» PROBLEM TO WORK ON: With the pictures left out, output the records below exactly.

==========

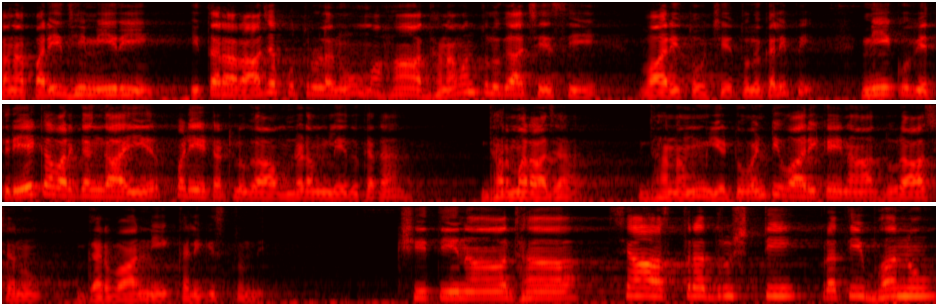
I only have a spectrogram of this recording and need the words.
తన పరిధి మీరి ఇతర రాజపుత్రులను మహాధనవంతులుగా చేసి వారితో చేతులు కలిపి నీకు వ్యతిరేక వర్గంగా ఏర్పడేటట్లుగా ఉండడం లేదు కదా? ధర్మరాజా ధనం ఎటువంటి వారికైనా దురాశను గర్వాన్ని కలిగిస్తుంది. క్షితినాథ శాస్త్రదృష్టి ప్రతిభను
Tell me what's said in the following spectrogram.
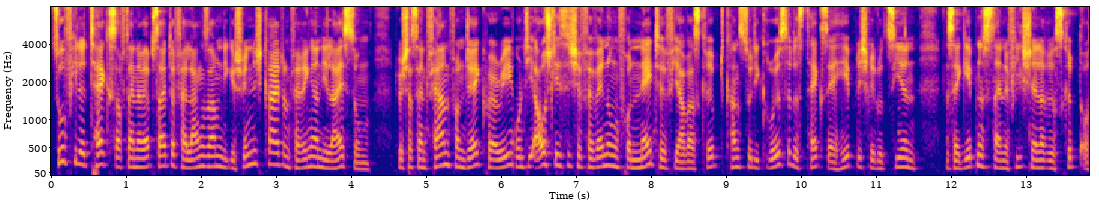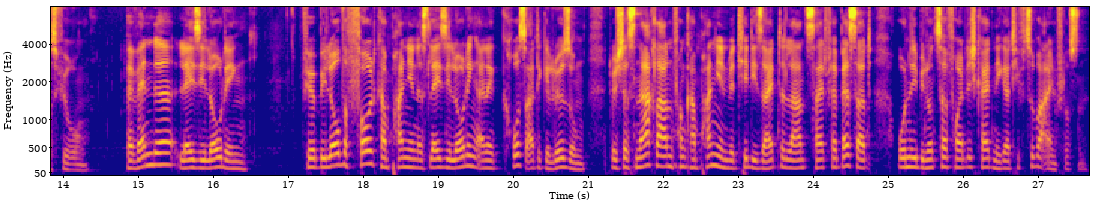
Zu viele Tags auf deiner Webseite verlangsamen die Geschwindigkeit und verringern die Leistung. Durch das Entfernen von jQuery und die ausschließliche Verwendung von Native JavaScript kannst du die Größe des Tags erheblich reduzieren. Das Ergebnis ist eine viel schnellere Skriptausführung. Verwende Lazy Loading. Für Below-the-Fold-Kampagnen ist Lazy Loading eine großartige Lösung. Durch das Nachladen von Kampagnen wird hier die Seitenladezeit verbessert, ohne die Benutzerfreundlichkeit negativ zu beeinflussen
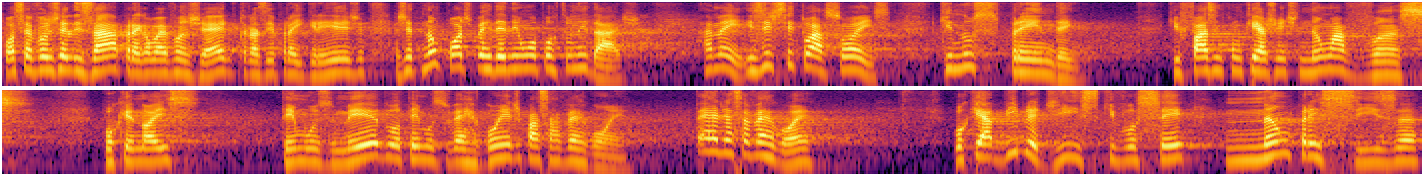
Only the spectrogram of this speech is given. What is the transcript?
Posso evangelizar, pregar o evangelho, trazer para a igreja. A gente não pode perder nenhuma oportunidade. Amém? Existem situações que nos prendem, que fazem com que a gente não avance, porque nós temos medo ou temos vergonha de passar vergonha. Perde essa vergonha. Porque a Bíblia diz que você não precisa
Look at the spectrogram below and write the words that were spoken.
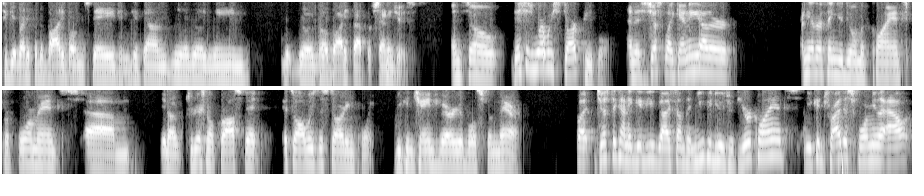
to get ready for the bodybuilding stage and get down really really lean, really low body fat percentages. And so this is where we start people, and it's just like any other any other thing you're doing with clients, performance, um, you know, traditional CrossFit. It's always the starting point. You can change variables from there. But just to kind of give you guys something you could use with your clients, you can try this formula out.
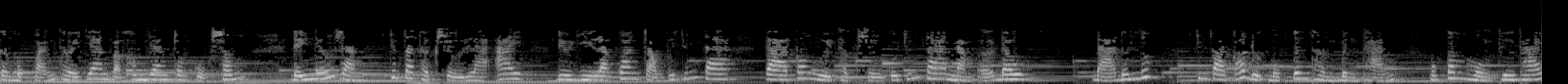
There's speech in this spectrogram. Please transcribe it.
cần một khoảng thời gian và không gian trong cuộc sống để nhớ rằng chúng ta thật sự là ai, điều gì là quan trọng với chúng ta và con người thật sự của chúng ta nằm ở đâu. Đã đến lúc chúng ta có được một tinh thần bình thản, một tâm hồn thư thái.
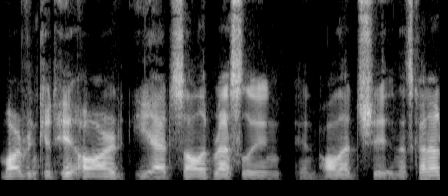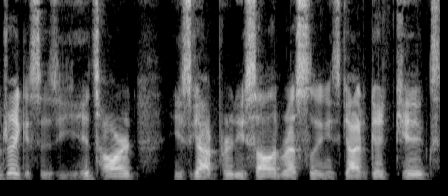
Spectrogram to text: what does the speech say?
Marvin could hit hard. He had solid wrestling and all that shit, and that's kind of how Dricus is. He hits hard. He's got pretty solid wrestling. He's got good kicks,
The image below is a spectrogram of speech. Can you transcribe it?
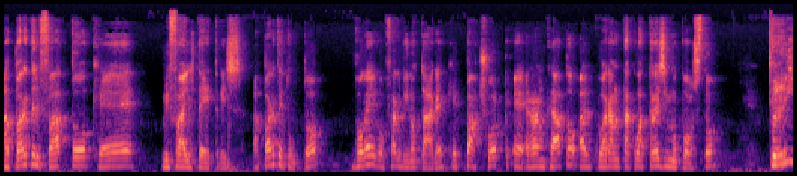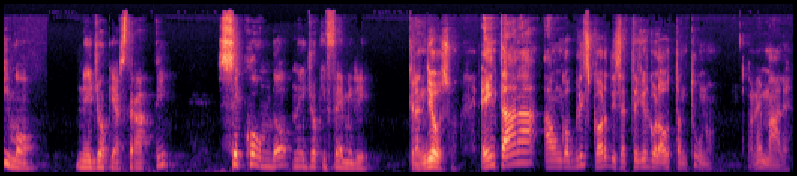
a parte il fatto che mi fa il Tetris, a parte tutto, vorrei farvi notare che Patchwork è rankato al 44esimo posto, primo nei giochi astratti, secondo nei giochi family. Grandioso. E Intana ha un Goblin Score di 7,81. Non è male.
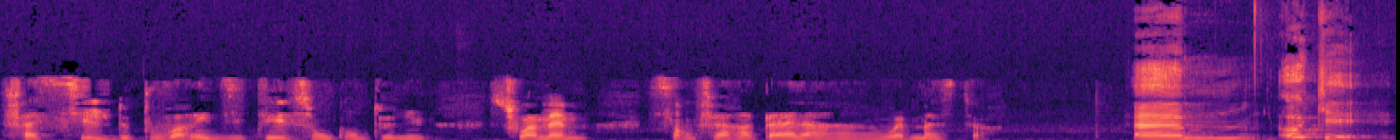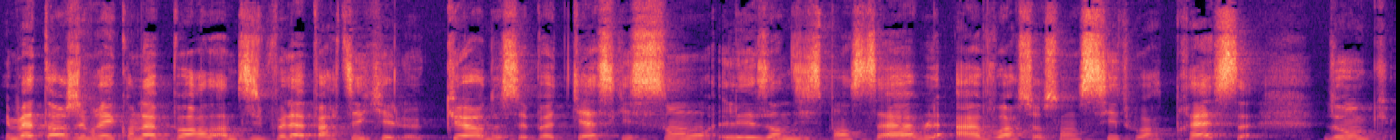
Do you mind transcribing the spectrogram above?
facile de pouvoir éditer son contenu soi-même sans faire appel à un webmaster. ok, et maintenant j'aimerais qu'on aborde un petit peu la partie qui est le cœur de ce podcast, qui sont les indispensables à avoir sur son site WordPress. Donc,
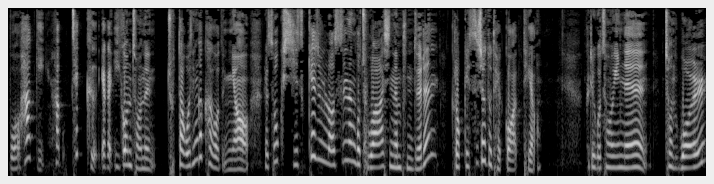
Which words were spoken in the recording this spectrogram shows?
뭐 하기, 하고 체크. 약간 이건 저는 좋다고 생각하거든요. 그래서 혹시 스케줄러 쓰는 거 좋아하시는 분들은 그렇게 쓰셔도 될 것 같아요. 그리고 저희는 전 월,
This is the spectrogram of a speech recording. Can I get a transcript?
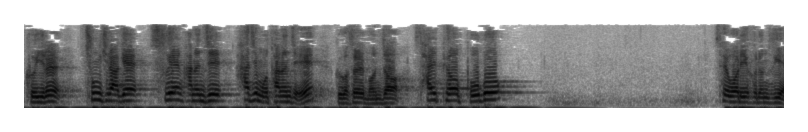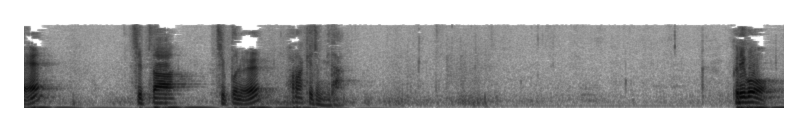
그 일을 충실하게 수행하는지 하지 못하는지 그것을 먼저 살펴보고 세월이 흐른 후에 집사 직분을 허락해 줍니다. 그리고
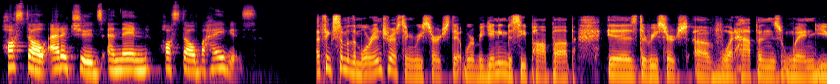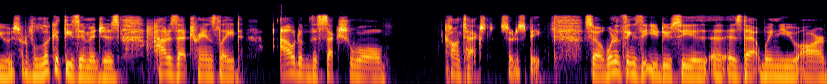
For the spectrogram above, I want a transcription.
hostile attitudes and then hostile behaviors. I think some of the more interesting research that we're beginning to see pop up is the research of what happens when you sort of look at these images. How does that translate out of the sexual context, so to speak. So one of the things that you do see is, uh, is that when you are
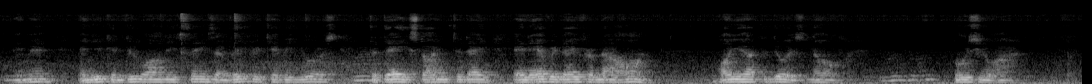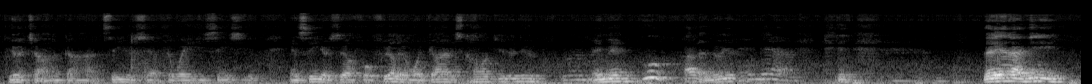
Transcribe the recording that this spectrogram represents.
Mm-hmm. Amen. And you can do all these things and victory can be yours mm-hmm. today, starting today, and every day from now on. All you have to do is know mm-hmm. whose you are. You're a child of God. See yourself the way he sees you. And see yourself fulfilling what God has called you to do. Amen. Woo, hallelujah. Amen. The NIV,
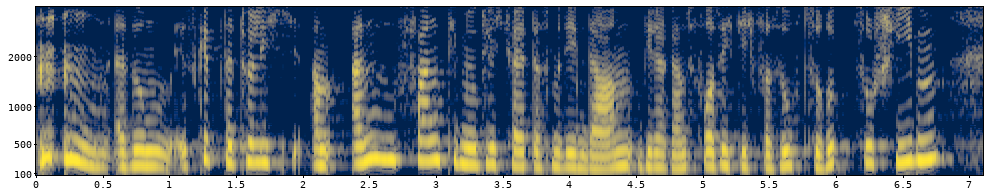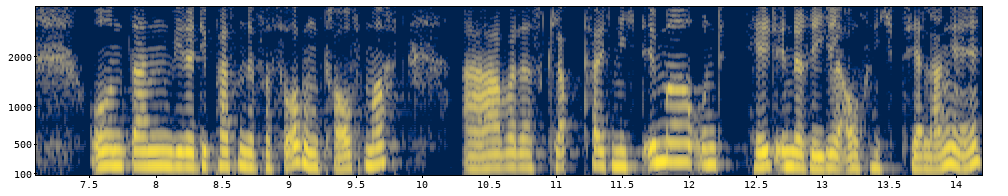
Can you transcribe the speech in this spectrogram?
also es gibt natürlich am Anfang die Möglichkeit, dass man den Darm wieder ganz vorsichtig versucht zurückzuschieben und dann wieder die passende Versorgung drauf macht. Aber das klappt halt nicht immer und hält in der Regel auch nicht sehr lange.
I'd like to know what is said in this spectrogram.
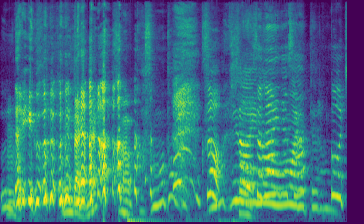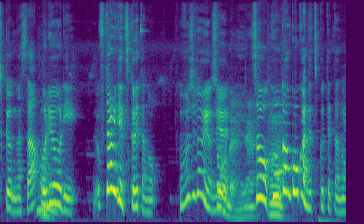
産んだり、産んだりね。そのそう。その間さコーチくんがさ、お料理二人で作れたの。面白いよね。そうだよね。そう交換交換で作ってたの。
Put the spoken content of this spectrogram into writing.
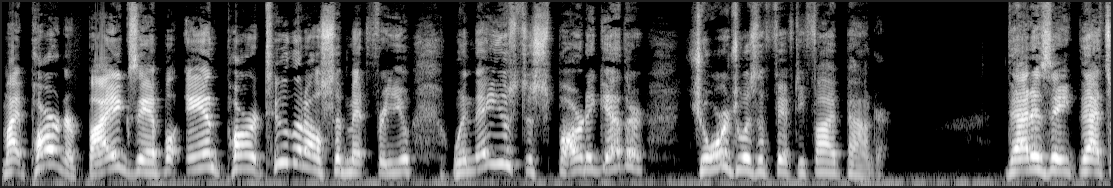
my partner, by example, and part two that I'll submit for you. When they used to spar together, George was a 55 pounder. That is a, that's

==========

» TASK RESULT:
I only have a spectrogram of this recording and need the words.
తన పరిధి మీరి ఇతర రాజపుత్రులను మహాధనవంతులుగా చేసి వారితో చేతులు కలిపి నీకు వ్యతిరేక వర్గంగా ఏర్పడేటట్లుగా ఉండడం లేదు కదా? ధర్మరాజా ధనం ఎటువంటి వారికైనా దురాశను గర్వాన్ని కలిగిస్తుంది. క్షితినాథ శాస్త్రదృష్టి ప్రతిభను
Tell me what's said in the following spectrogram.
Zu viele Tags auf deiner Webseite verlangsamen die Geschwindigkeit und verringern die Leistung. Durch das Entfernen von jQuery und die ausschließliche Verwendung von Native JavaScript kannst du die Größe des Tags erheblich reduzieren. Das Ergebnis ist eine viel schnellere Skriptausführung. Verwende Lazy Loading. Für Below-the-Fold-Kampagnen ist Lazy Loading eine großartige Lösung. Durch das Nachladen von Kampagnen wird hier die Seitenladezeit verbessert, ohne die Benutzerfreundlichkeit negativ zu beeinflussen
Only the spectrogram of this speech is given. What is the transcript?
Posso evangelizar, pregar o evangelho, trazer para a igreja. A gente não pode perder nenhuma oportunidade. Amém? Existem situações que nos prendem, que fazem com que a gente não avance, porque nós temos medo ou temos vergonha de passar vergonha. Perde essa vergonha. Porque a Bíblia diz que você não precisa
Look at the spectrogram below and write the words that were spoken.
to get ready for the bodybuilding stage and get down really really lean, really low body fat percentages. And so this is where we start people, and it's just like any other any other thing you're doing with clients, performance, um, you know, traditional CrossFit. It's always the starting point. You can change variables from there. But just to kind of give you guys something you could use with your clients, you can try this formula out.
There's speech in this spectrogram. Please transcribe it.
cần một khoảng thời gian và không gian trong cuộc sống để nhớ rằng chúng ta thật sự là ai, điều gì là quan trọng với chúng ta và con người thật sự của chúng ta nằm ở đâu. Đã đến lúc chúng ta có được một tinh thần bình thản, một tâm hồn thư thái.
Spectrogram to text: what does the speech say?
Marvin could hit hard. He had solid wrestling and all that shit, and that's kind of how Dricus is. He hits hard. He's got pretty solid wrestling. He's got good kicks,
The image below is a spectrogram of speech. Can you transcribe it?
a parte il fatto che mi fa il Tetris, a parte tutto, vorrei farvi notare che Patchwork è rankato al 44esimo posto, primo nei giochi astratti, secondo nei giochi family. Grandioso. E Intana ha un Goblin Score di 7,81. Non è male.
Do you mind transcribing the spectrogram above?
facile de pouvoir éditer son contenu soi-même sans faire appel à un webmaster. ok, et maintenant j'aimerais qu'on aborde un petit peu la partie qui est le cœur de ce podcast, qui sont les indispensables à avoir sur son site WordPress. Donc,
Which words were spoken in the recording this spectrogram shows?
뭐 하기, 하고 체크. 약간 이건 저는 좋다고 생각하거든요. 그래서 혹시 스케줄러 쓰는 거 좋아하시는 분들은 그렇게 쓰셔도 될 것 같아요. 그리고 저희는 전 월,
This is the spectrogram of a speech recording. Can I get a transcript?
그 일을 충실하게 수행하는지 하지 못하는지 그것을 먼저 살펴보고 세월이 흐른 후에 집사 직분을 허락해 줍니다. 그리고
For the spectrogram above, I want a transcription.
hostile attitudes and then hostile behaviors. I think some of the more interesting research that we're beginning to see pop up is the research of what happens when you sort of look at these images. How does that translate out of the sexual context, so to speak. So one of the things that you do see is, uh, is that when you are
Transcribe the recording that this spectrogram represents.
Mm-hmm. Amen. And you can do all these things and victory can be yours mm-hmm. today, starting today, and every day from now on. All you have to do is know mm-hmm. whose you are. You're a child of God. See yourself the way he sees you. And see yourself fulfilling what God has called you to do. Amen. Woo, hallelujah. Amen. The NIV,
Can you transcribe the speech in this spectrogram?
also es gibt natürlich am Anfang die Möglichkeit, dass man den Darm wieder ganz vorsichtig versucht zurückzuschieben und dann wieder die passende Versorgung drauf macht. Aber das klappt halt nicht immer und hält in der Regel auch nicht sehr lange.
I'd like to know what is said in this spectrogram.
産んだり、産んだりね。そのそう。その間さコーチくんがさ、お料理二人で作れたの。面白いよね。そうだよね。そう交換交換で作ってたの。
Put the spoken content of this spectrogram into writing.
my partner, by example, and part two that I'll submit for you. When they used to spar together, George was a 55 pounder. That is a, that's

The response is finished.